This issue arises in the most embarrassing moments, like when a party full of people want espressos, and get you rushing. The brown gush is just a reminder never to let any piece of machinery know you are in a hurry.
Pressure is dangerous, the temperature alone is safe if you don't touch it. I burned myself once figuring this out. Turn off the Pavoni, and open the steam wand into a receptacle. When it stops making any noise, lift the lever all the way up (to equalize pressure throughout, like popping your ears), then slowly twist off the top cap. If it makes absolutely any noise, stop and wait a bit more. I got away a few times with just turning the cap to this point, but I turned a bit too far once, which is how I scalded myself.
Once the cap is off, refill till the level is almost out of view in the glass tube, retighten, close the steam wand, and fire up. Reheating takes much less time than a cold start. Some people leave the wand open; I open it after reheating to clear trapped water, but leave it on for the reheat like a lid on a pot I want to boil.

David Jenkins:
I've had my Pavoni Europiccola in daily use since 1977. I have installed a Pavoni Professional pressure gauge on the machine so that I can get consistent temperature. For the benefit of all you that do not have this, I measured the TIME it takes to get to the proper brewing temperature; it's been pretty consistent: Fill the machine half full of water. Open the steam wand valve. Turn both switches ON. When the steam wand starts to sputter, give it five seconds to blow the air out from above the water and the steaming to begin. Then close the valve, wait SIXTY SECONDS and turn the "HI" switch off. This is a good brewing temperature (around 192 degrees F). Make your coffee, THEN turn the "HI" switch back on and bring it up to the temperature where the safety valve hisses a bit to steam your milk. My biggest mistake over the years was steaming the milk first. If your water is at that high a temperature, you'll "burn" the coffee and it will be bitter. Try the technique above, it made a dramatic improvement in my coffee. A good information source is Espresso from Bean to Cup by Nick Jurich, available from Thanksgiving Coffee at 1-800-648-6491 for about twelve dollars. It gives detailed instructions on grinding, tamping, frothing milk, temperatures and pressures, and also has a very good "branching" troubleshooting guide (if you get result C, use a finer grind; if you get result B, use more coffee, etc.). It helped me a lot.
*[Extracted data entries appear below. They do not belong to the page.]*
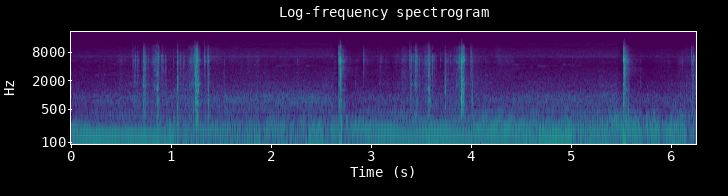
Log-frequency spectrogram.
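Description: Airsoft fire: sharp snapping cracks, some single and some in quick clusters of three to five, every second or two.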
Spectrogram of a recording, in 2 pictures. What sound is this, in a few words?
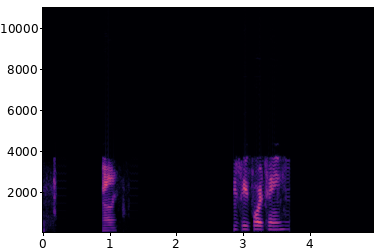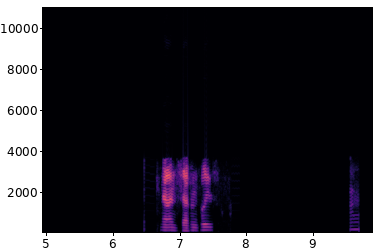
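Police Northeast District Dispatch; Raleigh; p25; wake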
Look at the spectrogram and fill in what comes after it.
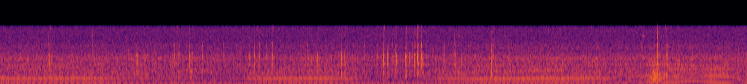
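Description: Car engine running at a steady cruise under road noise, heard inside the cabin through a dashcam microphone, with frequent small clicks and rattles. About ten seconds in the engine note shifts briefly.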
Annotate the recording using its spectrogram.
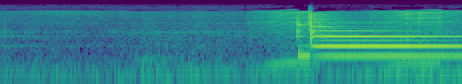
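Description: A single bell-like chime about one and a half seconds in: a clear pitched ding that starts suddenly and rings, fading away over about a second and a half.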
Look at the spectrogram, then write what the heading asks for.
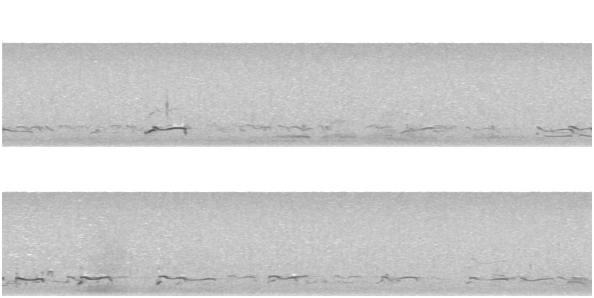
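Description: Birds calling: many short, high chirps and whistles repeating throughout over a faint steady hiss, with one lower call about ten seconds in.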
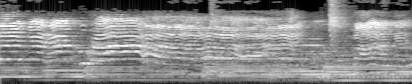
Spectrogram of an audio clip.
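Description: A woman singing solo into a microphone, her held notes wavering with a wide vibrato, over steady sustained accompaniment chords.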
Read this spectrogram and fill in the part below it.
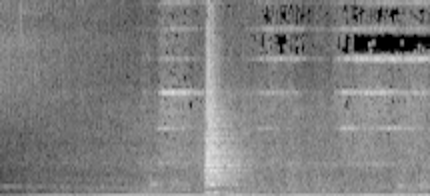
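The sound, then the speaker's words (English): A tram rumbles steadily along rails inside a tunnel at Yucca Mountain, waiting to carry workers into the depths where the U.S. Department of Energy plans to store nuclear waste. A low droning hum continues throughout, with a brief metallic screech near the middle and no voices. “A journey into Yucca Mountain begins at the entrance to a tunnel where a tram waits to carry workers into the dark depths where the U.S.”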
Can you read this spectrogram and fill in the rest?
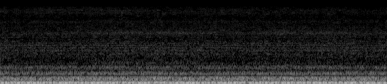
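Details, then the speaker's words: Boosted 408 cu in LS V8 on its third start with LBI 100 lb/hr EV14 injectors, coolant now circulating at 200°F, oil pressure 33: deep, even rumble with a steady pulse, no ticks, knocks or misses; normal idle. "guys so it looks like it's running pretty good uh the coolant has finally circulated in the engine so that's good"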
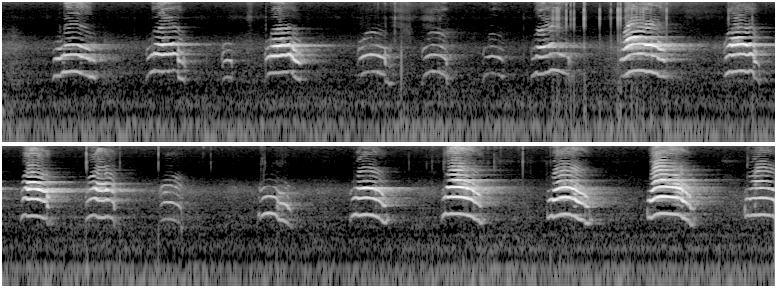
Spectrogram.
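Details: Kitten meowing loudly to call its mother, a long run of short arched, high meows repeated roughly once a second, steady and insistent, with little else heard.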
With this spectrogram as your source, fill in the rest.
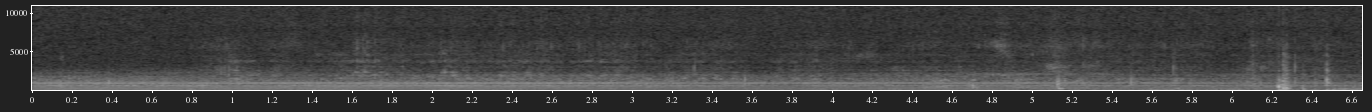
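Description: Water splashes against a moving boat.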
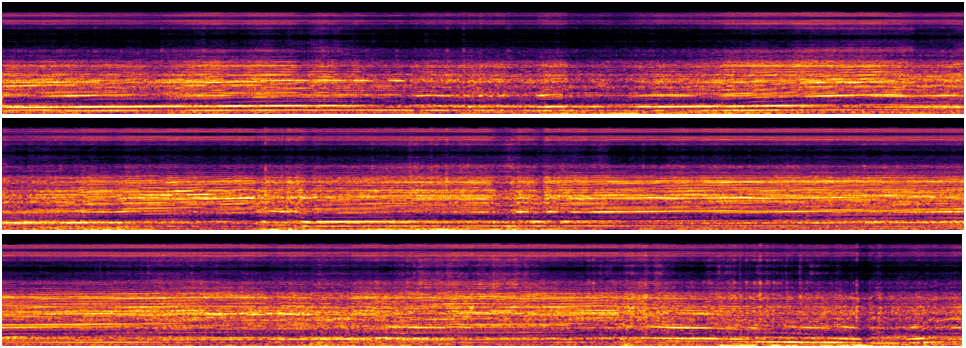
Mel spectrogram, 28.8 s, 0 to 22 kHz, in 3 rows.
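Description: Porsche 944 race car's inline-four engine under racing load, loud inside the stripped, caged cabin, its pitch rising and falling as it accelerates and slows through the laps.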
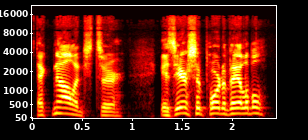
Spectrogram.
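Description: A man's voice: sits high, a little fast, fairly bright tone, no room sound, lo-fi sound, voice pushed up. A man voicing a disciplined male soldier who leads a squad and speaks in formal military radio talk. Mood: controlled.

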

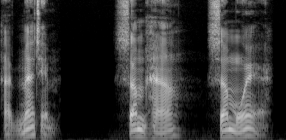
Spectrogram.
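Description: A polite male professor in an audiobook thriller, read by a male narrator. He is calm and questioning, with measured phrasing and a mobile pitch, recorded close and dry. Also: dry recording. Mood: puzzled.

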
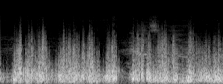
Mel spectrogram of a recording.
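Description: Wind buffeting the microphone in loud, irregular gusts.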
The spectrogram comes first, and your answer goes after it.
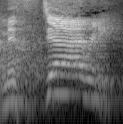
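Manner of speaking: high-pitched "Darrity" for Doherty; Boston mispronunciation. Retold or imitated. Teacher mispronouncing her own name, Doherty as high-pitched "Darrity". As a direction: call out Doherty as "DAH-ritty", pitched high. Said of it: "She mispronounced her own name".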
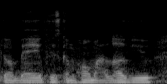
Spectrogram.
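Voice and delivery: acted-out tearful crying voice. Retelling what they told their partner that night, retelling past begging and crying. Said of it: "I was begging and crying and pleading".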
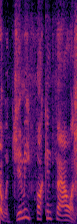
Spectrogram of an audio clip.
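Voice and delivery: bitter, angst-filled, high, angry outburst. Naming a comedian who ruined so many skits, angry with angst. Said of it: "I said that with a lot of, like, angst and anger".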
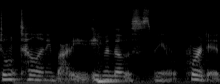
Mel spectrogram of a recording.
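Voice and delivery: hushed whisper. A streamer confiding something on a recorded stream, whispering. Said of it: "I don't know why I'm whispering".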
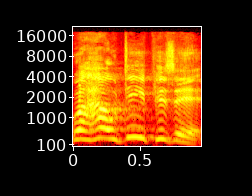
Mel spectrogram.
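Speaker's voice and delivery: high, loud shouting.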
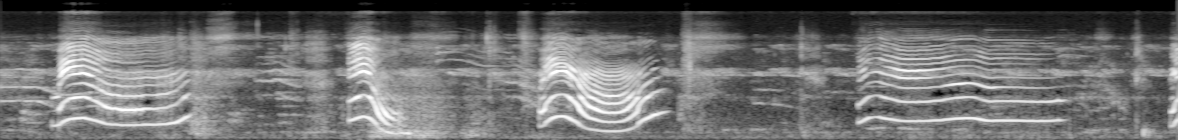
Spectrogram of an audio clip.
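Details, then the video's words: A very angry cat yowling: four long, drawn-out wavering howls, each rising and falling over one to two seconds, one ending in a harsh hiss-like rasp, with faint speech between them. "see my pussy🤣🤣😂😂very angry"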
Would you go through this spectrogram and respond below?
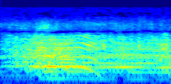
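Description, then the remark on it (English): The motors of an airplane running into a rainstorm roar in a continuous low, buzzing drone with a faintly uneven, sputtering edge, holding at a fairly steady loudness throughout. “Listen to those motors.”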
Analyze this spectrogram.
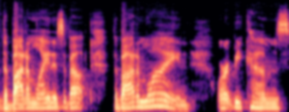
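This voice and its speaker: A woman talks at a moderate pace with a fairly low pitch. Hers is an unremarkable speaking voice. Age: 60s. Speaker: podcast host. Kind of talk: solo podcast talk on leadership. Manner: conversational, with frequent fillers.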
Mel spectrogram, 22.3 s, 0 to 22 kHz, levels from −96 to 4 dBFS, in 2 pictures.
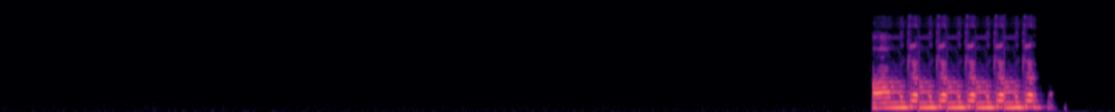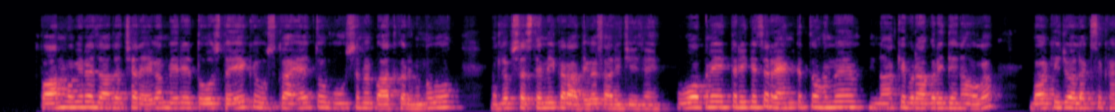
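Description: From 9.17 s to 10.32 s the speech catches on a fragment about 0.29 s long and repeats it four times in a fast, even stutter, with a brief mute at each jump back. This is a CD stuck on one turn: a scratch knocks the laser back one track at the same point of every rotation, so the player keeps rereading that one slice of audio until it breaks free.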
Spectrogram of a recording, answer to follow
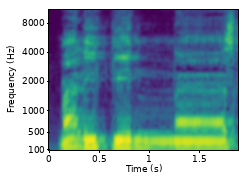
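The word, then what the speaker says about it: مَلِكِ النَّاسِ: di dalam surah Annas kalau surah Annas pendek malikinas kadang-kadang giliran baca kita ketukar tuh giliran malikinnas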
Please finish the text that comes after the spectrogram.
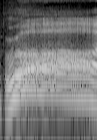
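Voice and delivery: drawn-out monster "raaw"; imitated creature roar. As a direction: roar like a big beast, playfully. Imitates Harry roaring back.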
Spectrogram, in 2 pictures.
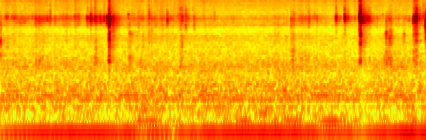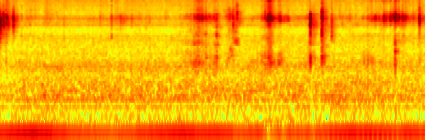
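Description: A solid, dry green bar of soap is held in the hand and scraped with a utility-knife blade, shaving off crunchy curls and sticks. Quiet, brittle scratching and crackling runs throughout, punctuated by sharp, bright crunchy snaps over a low steady hum.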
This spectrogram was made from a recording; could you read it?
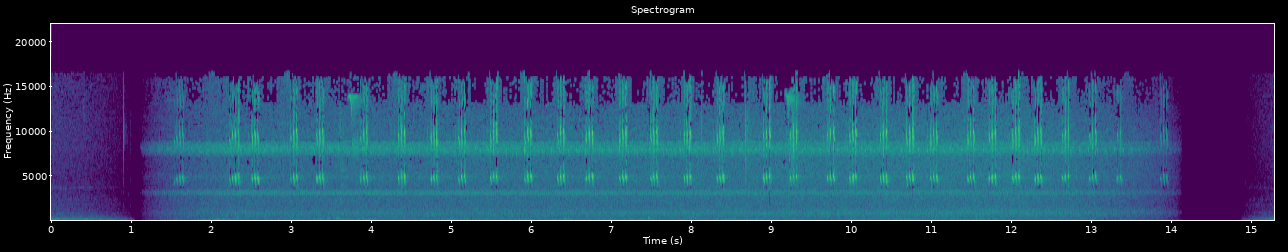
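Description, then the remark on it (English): A common field cricket chirps steadily in a field in Royalston, Massachusetts, recorded September 19, 2017; its shrill pulsed trills repeat at a regular rhythm over a soft, constant background hiss, with no voices. “This is a common field cricket, recorded September 19, 2017, in a field a few miles south of my house, down on Royalston, Mass.”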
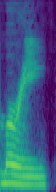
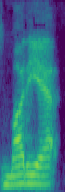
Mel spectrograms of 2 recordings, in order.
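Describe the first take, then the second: First: The name is said in a Western way. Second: The name is said in a Japanese way. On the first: The name is adapted for Western listeners. The speaker calls it wrong. "It is not Marie. That's just to make it sound more Western" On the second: This is the name's original form. The speaker calls it right. "the correct pronunciation is Mariette Kondo"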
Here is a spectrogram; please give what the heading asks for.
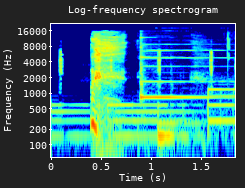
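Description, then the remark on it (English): A single sharp sneeze bursts out loudly over steady, sustained musical tones that shift pitch a couple of times afterward. “Bless you. Mama Weber is right.”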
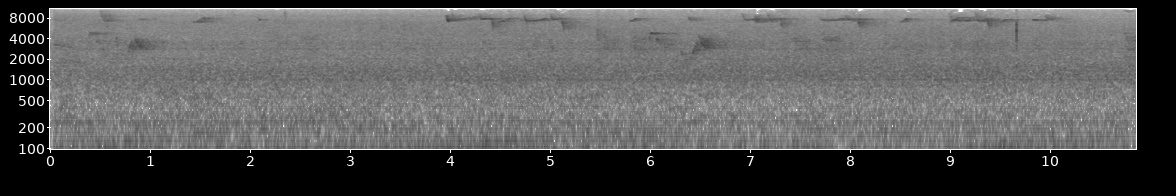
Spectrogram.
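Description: Outdoor woodland ambience: a steady low wind rumble on the microphone, with scattered short, high bird chirps that come more often from about four seconds in.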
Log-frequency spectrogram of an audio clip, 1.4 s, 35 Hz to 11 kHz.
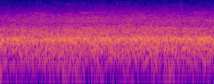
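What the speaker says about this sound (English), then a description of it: "The crowd has picked up." Rugby crowd at an Ireland v England Six Nations match in 2005, a steady, dense roar of voices and cheering filling the stadium without letting up.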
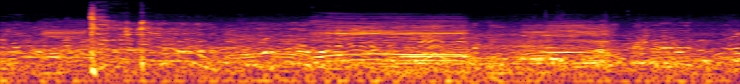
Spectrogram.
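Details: Cows with calves at a livestock market in Dinajpur, Bangladesh; a mid-length lowing moo around the middle, with people talking, a sharp knock near the start and steady market crowd noise throughout.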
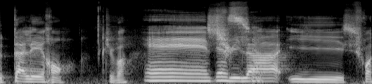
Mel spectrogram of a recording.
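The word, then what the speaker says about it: Talleyrand: classe il y a le y en milieu de mots qui se prononce pas celui de talleyran tu vois celui-là je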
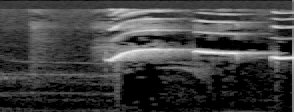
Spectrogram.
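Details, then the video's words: Female Oriental magpie-robin calling to the male, a clear rising whistle that holds steady, then two shorter whistled notes, in quiet surroundings. "Suara Kacer Poci Betina memanggil Jantan"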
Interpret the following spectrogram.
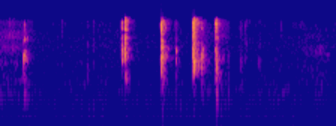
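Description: Faint computer keyboard keystrokes, about five separate taps spread over two seconds: typing the command that saves the file and quits the vim editor.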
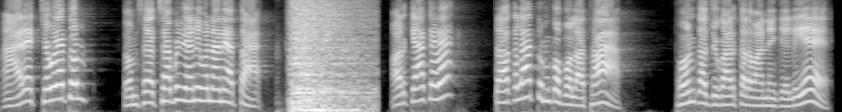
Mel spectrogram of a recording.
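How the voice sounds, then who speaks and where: A woman's voice: sits high, expressive, fast, background noise. A woman voicing a cocky, self-assured cartoon hustler with a teasing, boastful manner. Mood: teasing, haggling. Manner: bantering, boastful. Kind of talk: comedy cartoon voice acting.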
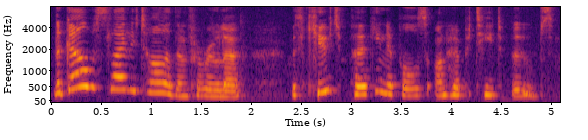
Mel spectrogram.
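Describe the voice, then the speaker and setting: A woman's voice: high voice, sing-song, moderate pace. A woman reading a story aloud and breaking off for casual, sarcastic commentary. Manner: wry, sarcastic asides.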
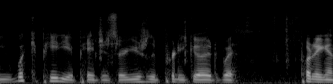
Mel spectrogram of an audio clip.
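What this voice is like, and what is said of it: Usual voice. Nothing is said of it.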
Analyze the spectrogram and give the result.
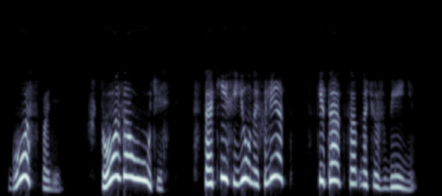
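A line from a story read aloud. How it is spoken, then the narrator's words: Exclaimed. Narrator (Russian): воскликнул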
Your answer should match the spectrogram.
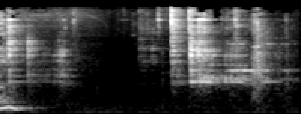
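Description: Steel lock pin pulled from a fifth-wheel hitch's jaw-release handle, the pin and its retaining chain clinking against the steel handle in a quick cluster of clinks in the second half.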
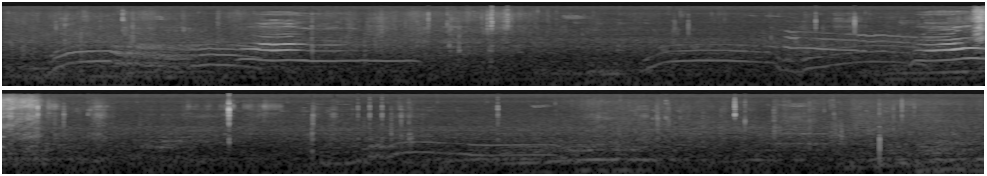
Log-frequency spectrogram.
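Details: Hungry stray domestic cat outdoors on a cold winter street, a large fluffy female, making a series of faint, drawn-out arching meows and wavering cries spread across the recording, with a sharp noise burst in the middle and steady background hiss.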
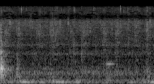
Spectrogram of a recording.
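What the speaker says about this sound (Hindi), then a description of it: "देखिए फ्रेंड्स, ब्राउन होने तक हम इसको तलते हैं।" Potatoes and green onions fry steadily in a pan, a continuous close sizzle with soft stirring scrapes and no voices.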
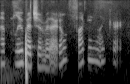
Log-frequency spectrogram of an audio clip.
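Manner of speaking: hushed, half-whispered stage whisper, close to ear. Kelly leans over to Neppy while walking and says a half-whispered insult. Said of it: "Kelly's gonna whisper to Neppy and be like".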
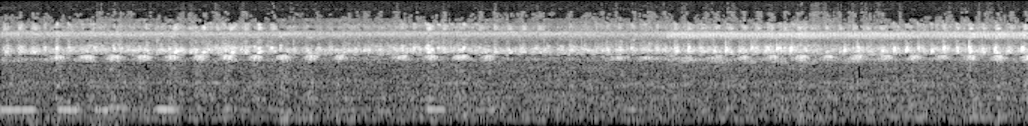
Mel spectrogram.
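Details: Summer night insects near a grandmother's rural house: a high continuous chorus with pulsed trills around four per second, lower chirps early on, and the shrilling growing stronger in the last seconds.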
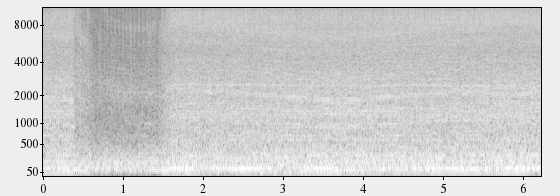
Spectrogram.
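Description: A kart engine buzzes steadily at high revs.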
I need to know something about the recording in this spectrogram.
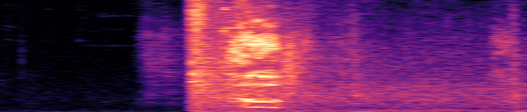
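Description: A young woman gasps in alarm.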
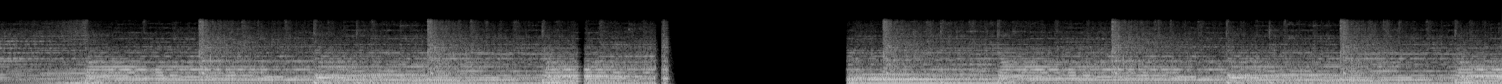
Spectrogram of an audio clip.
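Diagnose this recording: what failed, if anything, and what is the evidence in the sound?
A burst of packet loss hits the network stage twice, at 5.77 to 5.86 s and 6.55 to 6.64 s. Each time the last sound is stretched and fades for about 60 ms. The audio then resumes, with roughly 60 ms skipped. The receiver's concealment is filling gaps left by missing packets.

From 6.67 to 8.49 s the audio stops for about 1.8 s. The last sound is carried only briefly, then near-silence holds for about 1.7 s. The audio returns further on, with that whole stretch gone. This is likely a long network dropout. The receiver ran out of material to conceal with. The Opus call path keeps its 8 kHz upper limit around the gap.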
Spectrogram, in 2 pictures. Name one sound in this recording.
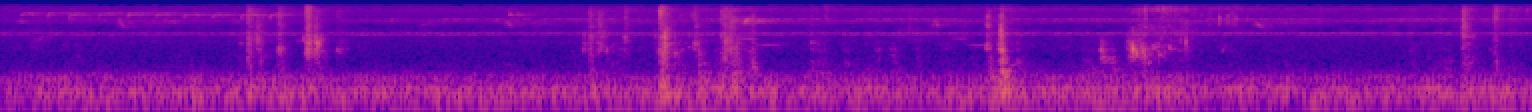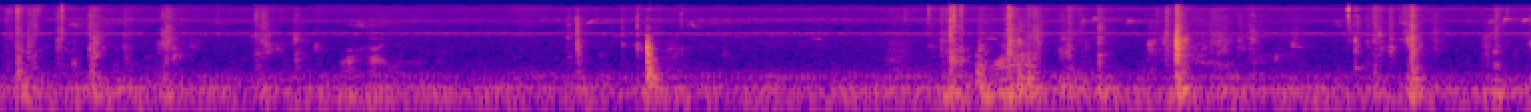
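Water splashes along the hull of a moving boat.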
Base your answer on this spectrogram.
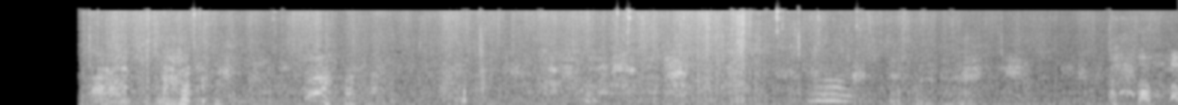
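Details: Sled dogs playing, giving short rising whines and sharp yips amid rough scuffling and rustling noise, with a person talking in German nearby.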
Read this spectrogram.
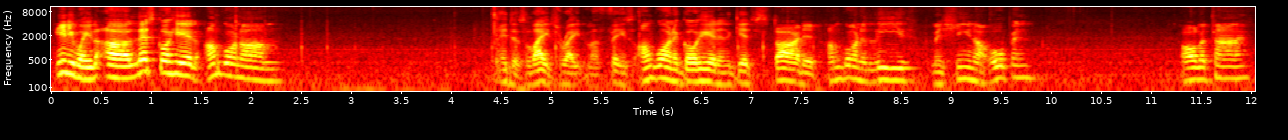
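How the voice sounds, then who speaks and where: A man's voice: on the high side, a little slow, long pauses, fairly bright tone, a little hiss or hum. An older man on a live stream from his living-room home studio, talking casually. He meanders and halts, thinking aloud with many fillers and restarts. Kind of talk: rambling live-stream chat.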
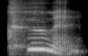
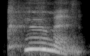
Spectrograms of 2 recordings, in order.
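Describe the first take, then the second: First: It is said in an American accent. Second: The same.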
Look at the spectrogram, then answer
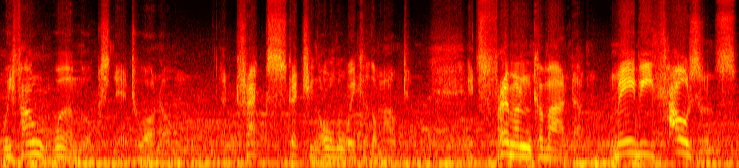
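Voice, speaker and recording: An actor playing a proud, gruff military mentor in a game cutscene, with declamatory, emphatic delivery and dramatic pauses. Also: male voice, fairly high pitch, expressive, noisy background. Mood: grave, confiding. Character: proud, gruff male military mentor loyal to his Duke. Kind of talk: theatrical game cutscene acting.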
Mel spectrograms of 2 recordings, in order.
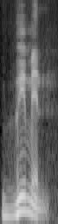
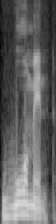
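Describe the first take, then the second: First: The first syllable is said as 'wi'. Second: The first syllable is said as 'wo'. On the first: The speaker calls it right. "नहीं, विमेन" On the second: The speaker calls it wrong. "ना कि वोमेन"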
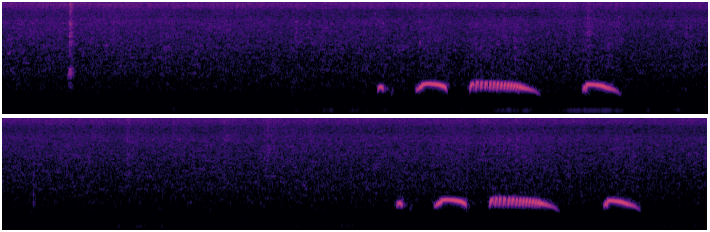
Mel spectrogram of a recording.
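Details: Spotted dove calling a rival in "tarik akar" style: two spaced coo phrases, each a short note followed by three soft rounded coos, the middle one longer and fuller, over quiet low background rumble.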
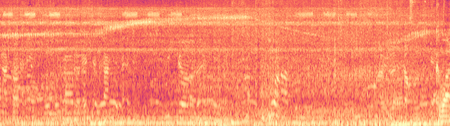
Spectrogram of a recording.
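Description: Off-road race car's engine running with a steady low rumble, under spectators' chatter.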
Robert Stokes has another suggestion:
He gets good results by grinding to gritty, rather than powdery, and tamping hard. He says he's also done well with extremely fine (pre-ground) coffee and light tamping, but feels he can perform a hard tamp more consistently than a light one.